Kurt Kane, Wendy’s chief concept and marketing officer, discussed this subject during a session at Advertising Week New York 2018.
“The Twitter platform really has been a gamechanger for us in a very unbalanced marketing world,” he said. (For more, read WARC’s in-depth report: Wendy’s takes to Twitter to taunt McDonald’s.)
A case in point involves the brand’s frequent online trolling of rival McDonald’s – as shown by multiple tongue-in-cheek jabs by Wendy’s that suggested its competitor lags behind on the use of fresh beef in its burgers.
“We take our food very seriously, but our entire social media team has a lot of fun just engaging with people organically,” Kane explained.

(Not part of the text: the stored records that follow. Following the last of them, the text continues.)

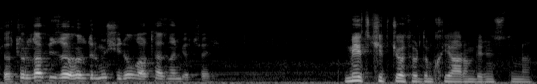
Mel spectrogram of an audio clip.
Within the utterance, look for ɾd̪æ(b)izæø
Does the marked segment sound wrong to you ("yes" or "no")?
no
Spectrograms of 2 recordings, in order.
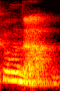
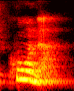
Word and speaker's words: kuna: Even 500 kuna bank... Kuna, I said kuna again, it's kuna.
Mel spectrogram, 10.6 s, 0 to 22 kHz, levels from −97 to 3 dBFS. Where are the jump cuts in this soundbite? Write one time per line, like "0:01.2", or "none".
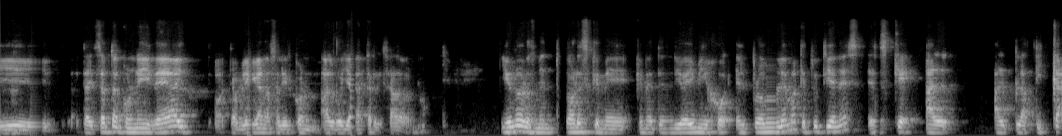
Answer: none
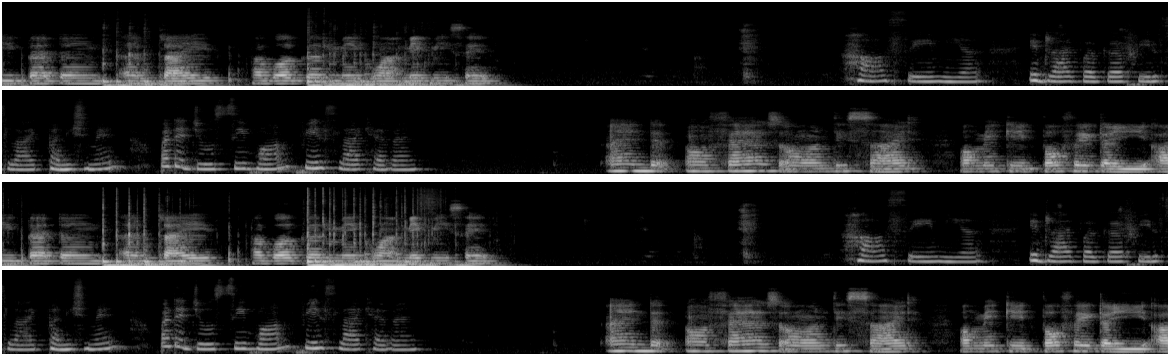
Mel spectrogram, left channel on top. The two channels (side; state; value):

He said that in poking at its quick-service counterpart, “what we always try to do is take whatever they’re doing and turn it right back around at them” – a tactic that enables Wendy’s to gain major attention despite its smaller marketing budget.
“The more authentic we’ve been, the more genuine we’ve been, the more direct we’ve been in talking about competitors and how we view ourselves as unique, different and special from them, the more successful we’ve been,” Kane said.
Another success for the brand involved challenging a Twitter user to generate 18 million retweets in exchange for a year’s supply of free Wendy’s chicken nuggets.
“When you look at social media,” Kane said, “what we had to do was use it as an opportunity to get the real, authentic, connection with people in a way that we talk at work every day about who we are, what we’re trying to do, what we’re doing across the Wendy’s system … We turned the [marketing] team loose to have a lot of fun with doing that.”
If Twitter is a very modern medium, Wendy’s strategy on this platform deliberately reflects its past, too. “We’ve watched well over 1,000 ads that Wendy’s has put out through the years,” said Kane.
“We’ve studied them – what made them interesting, what did people like about Dave [Thomas, the brand’s founder] – and we really held onto that. That’s what you see on Twitter.”
Sourced from WARC